Fractional ownership firms will soon account for about 10% of the worldwide business jet fleet, and this may rise to 25%. Deliveries of new jets to fractionals are currently running at 15%.
Today, there is really only one true, independent large fractional ownership player–EJA. The other large concerns, Raytheon’s Travel Air and Bombardier’s FlexJet, are tied to manufacturers and only order planes from those manufacturers. They may be more about asset management and market share manipulation than expanding the fractional ownership market. EJA is also the only fractional emphasising international expansion.
Any kind of concentration of market power in buyers will increase their ability to negotiate lower prices, which would affect manufacturer profit margins. Also, if competition among fractional ownership firms grows, possibly with the emergence of discount fractional players, this will further increase pressure on manufacturer margins.
Another related problem may be the flexibility that fractional companies have when ordering aircraft. If a company buys one or two jets, the manufacturer will enforce the sales conditions and schedule, making deferrals difficult. But fractional companies, with their greater market power, will be able to demand deferrals (and possibly even cancellations) based on prevailing market conditions. So, sales to fractional firms may be somewhat less "firm" than sales to traditional users.
Fractional ownership will also have an impact on market cyclicality. Looking to the commercial jetliner industry for a parallel, there are two alternatives. If fractional companies behave like GPA did in the 1988–1990 market upturn, placing large block orders in anticipation of continued market growth, fractionals will exacerbate market cyclicality. However, if they behave a bit more rationally, like ILFC, they will place large block orders when the market is down and the buyer has the advantage over the manufacturer.
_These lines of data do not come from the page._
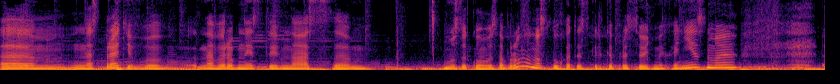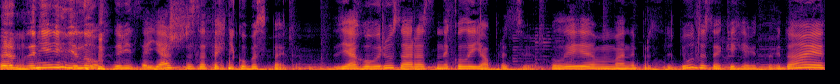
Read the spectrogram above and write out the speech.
Ем, насправді на виробництві в нас ем, музику заборонено слухати, скільки працюють механізми. Ні, ні, ні. Ну дивіться, я ж за техніку безпеки. Я говорю зараз не коли я працюю, коли в мене працюють люди, за яких я відповідаю,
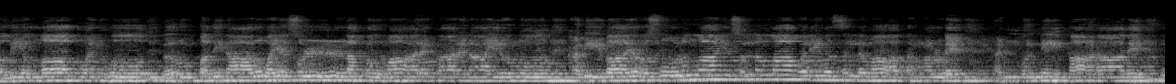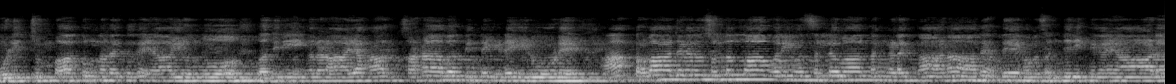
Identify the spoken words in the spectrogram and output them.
റളിയല്ലാഹു അൻഹു വെറും 16 വയസ്സുള്ള കൗമാരക്കാരനായിരുന്നു. ഹബീബായ റസൂലുള്ളാഹി സ്വല്ലല്ലാഹു അലൈഹി വസല്ലമ തങ്ങളുടെ കൺമുന്നിൽ കാണാതെ ഒളിച്ചും പാത്തും നടക്കുകയായിരുന്നു. ബദിനീകളായ ആ സഹാബത്തിന്റെ ഇടയിലൂടെ ആ പ്രവാചകൻ തങ്ങളെ കാണാതെ അദ്ദേഹം സഞ്ചരിക്കുകയാണ്.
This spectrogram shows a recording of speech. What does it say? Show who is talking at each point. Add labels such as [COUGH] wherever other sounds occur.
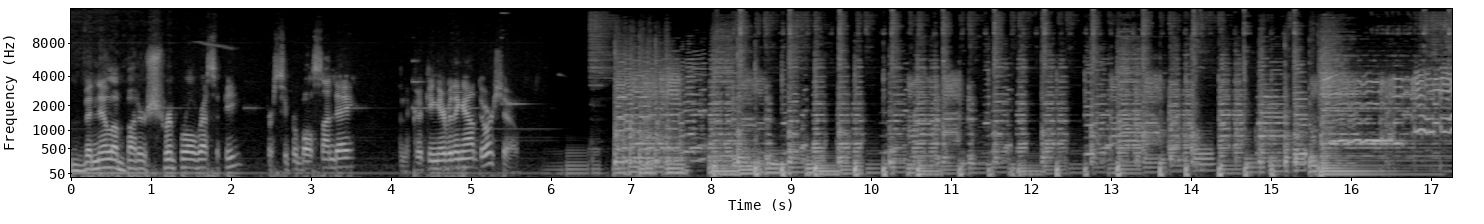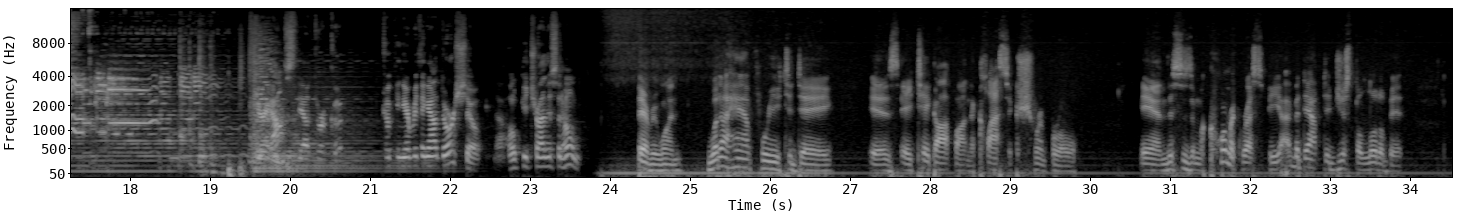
Speaker 1: vanilla butter shrimp roll recipe for Super Bowl Sunday and the Cooking Everything Outdoor show.
Speaker 2: Gary House, the Outdoor Cook, Cooking Everything Outdoors show. I hope you try this at home.
Speaker 1: Hey everyone, what I have for you today is a takeoff on the classic shrimp roll. And this is a McCormick recipe. I've adapted just a little bit,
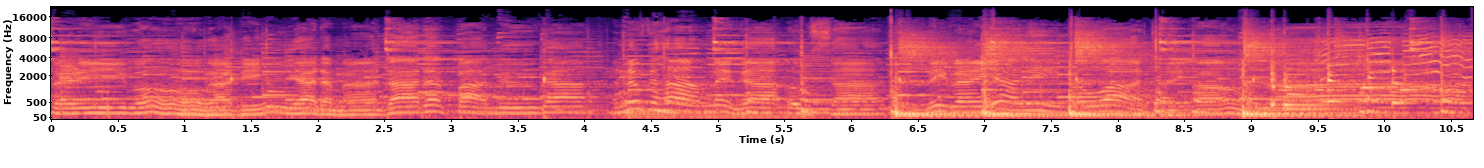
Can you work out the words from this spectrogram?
ပရိဘောဂတိယဓမ္မသာရပလူကအနုဂဟမေဃဥစ္စာနိဗ္ဗာန်ရသည့်ဘဝတိုင်အောင်သာ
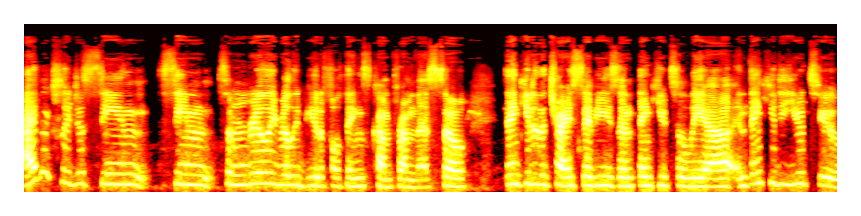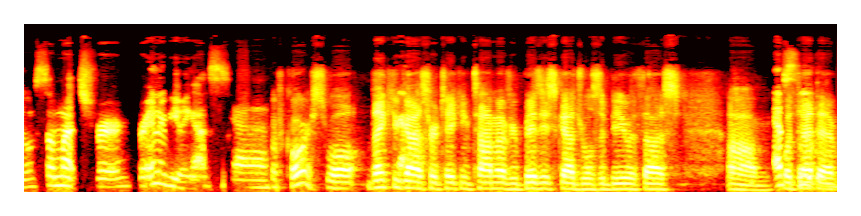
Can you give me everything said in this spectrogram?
I've actually just seen seen some really, really beautiful things come from this. So thank you to the Tri Cities and thank you to Leah and thank you to you two so much for for interviewing us. Yeah. Of course. Well, thank you guys for taking time out of your busy schedules to be with us. Um, with that, that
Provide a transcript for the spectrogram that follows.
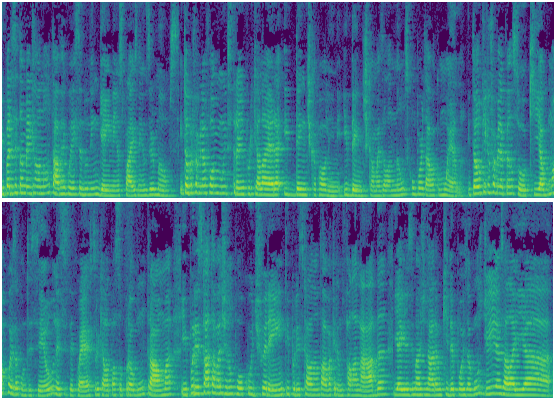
e parecia também que ela não estava reconhecendo ninguém, nem os pais, nem os irmãos. Então pra família foi muito estranho porque ela era idêntica a Pauline, idêntica, mas ela não se comportava como ela. Então o que, que a família pensou? Que alguma coisa aconteceu nesse sequestro, que ela passou por algum trauma, e por isso que ela estava agindo um pouco diferente, e por isso que ela não estava querendo falar nada, e aí eles imaginaram que depois de alguns dias ela ia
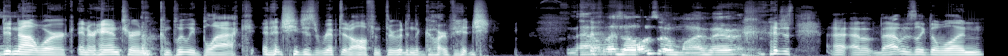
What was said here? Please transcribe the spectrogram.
did not work, and her hand turned completely black, and then she just ripped it off and threw it in the garbage. That was also my favorite. I just I, I don't that was like the one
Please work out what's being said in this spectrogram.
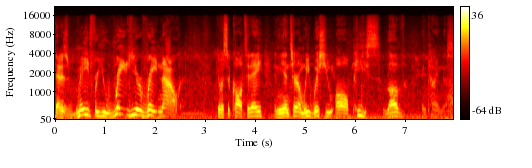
that is made for you right here, right now. Give us a call today. In the interim, we wish you all peace, love, and kindness.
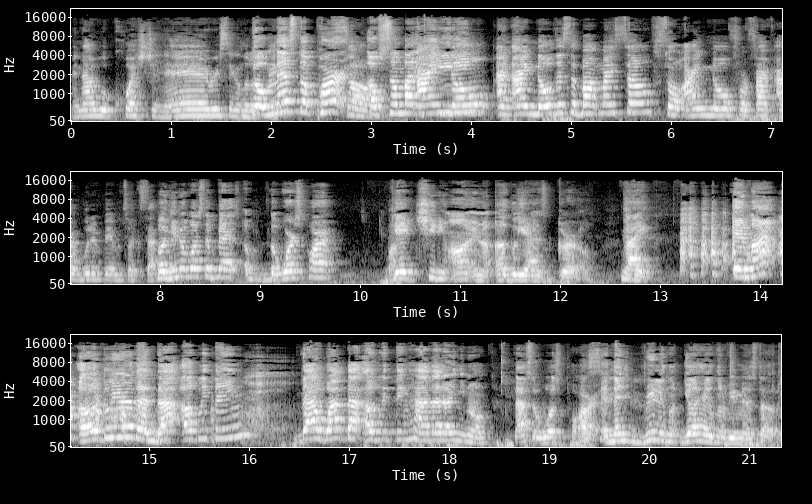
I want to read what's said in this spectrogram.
And I will question every single little. The messed up part So, of somebody I cheating. know, and I know this about myself, so I know for a fact I wouldn't be able to accept. But it. you know what's the best? The worst part? What? Get cheating on an ugly ass girl. Like, am I uglier than that ugly thing? That what that ugly thing had that you know? That's the worst part. And then really, your head's gonna be messed up.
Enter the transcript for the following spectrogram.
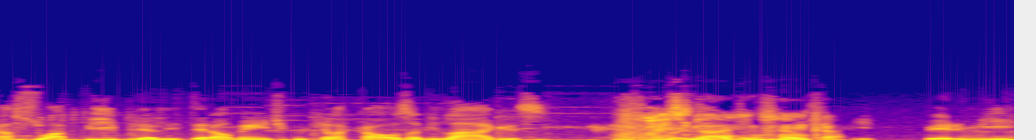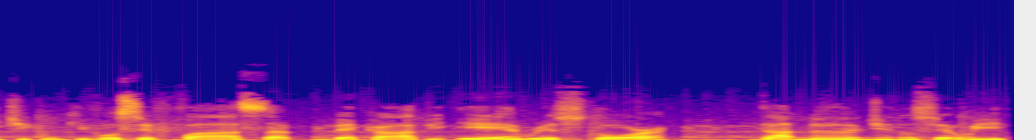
é a sua Bíblia, literalmente, porque ela causa milagres. Na verdade, mesmo, cara. Permite com que você faça backup e restore da NAND do seu Wii.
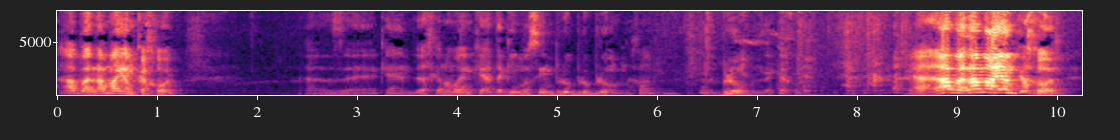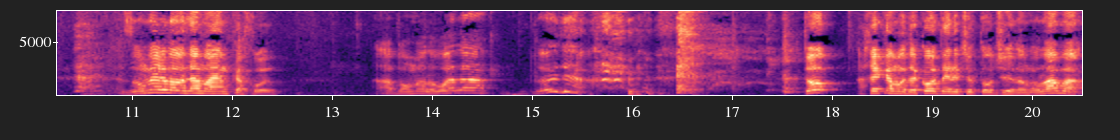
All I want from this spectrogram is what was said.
אבא, למה הים כחול? אז אה, כן, בדרך כלל אומרים, כי הדגים עושים בלו בלו בלו, נכון? בלו, זה כחול. אבא, למה הים כחול? אז הוא אומר לו, למה הים כחול? אבא אומר לו, וואלה, לא יודע. טוב, אחרי כמה דקות הילד שואל עוד שאלה, אומר לו, אבא,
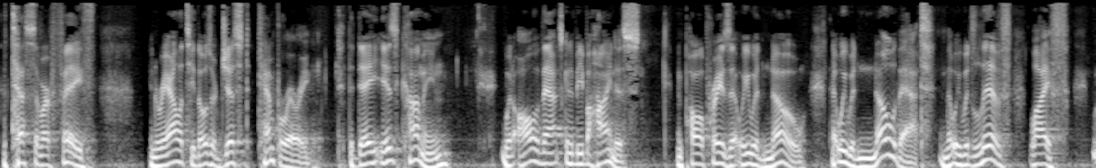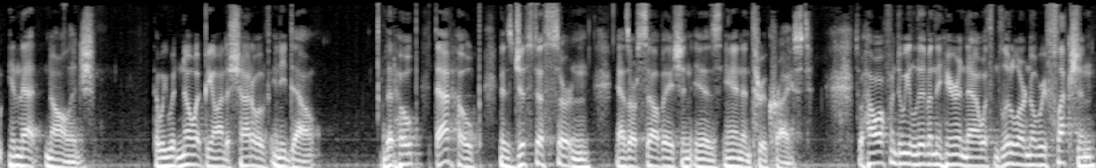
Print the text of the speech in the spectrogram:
the tests of our faith, in reality, those are just temporary. The day is coming when all of that's going to be behind us. And Paul prays that we would know, that we would know that, and that we would live life in that knowledge, that we would know it beyond a shadow of any doubt. That hope, that hope is just as certain as our salvation is in and through Christ. So how often do we live in the here and now with little or no reflection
Lastly, because fractional ownership companies emphasise greater utilisation of aircraft, residual values may suffer. If a fractional firm uses a given plane twice as many hours per year as the current norm, values for the entire fleet may well decline from current levels.
|US$ billions, 2000 basis|
|Bombardier Continental Jet||-||3||9||28||32||26|
|Bombardier Global Express||32||28||22||15||15||14|
|Cessna Citation (other)||136||142||130||112||101||102|
|Cessna Citation X||28||26||22||22||16||16|
|Dassault Falcon 900||30||27||27||21||16||16|
|New Very Light Models||-||-||-||-||22||60|
|Raytheon Hawker 800||55||52||42||36||28||30|
|Raytheon Hawker Horizon||2||11||24||28||24||16|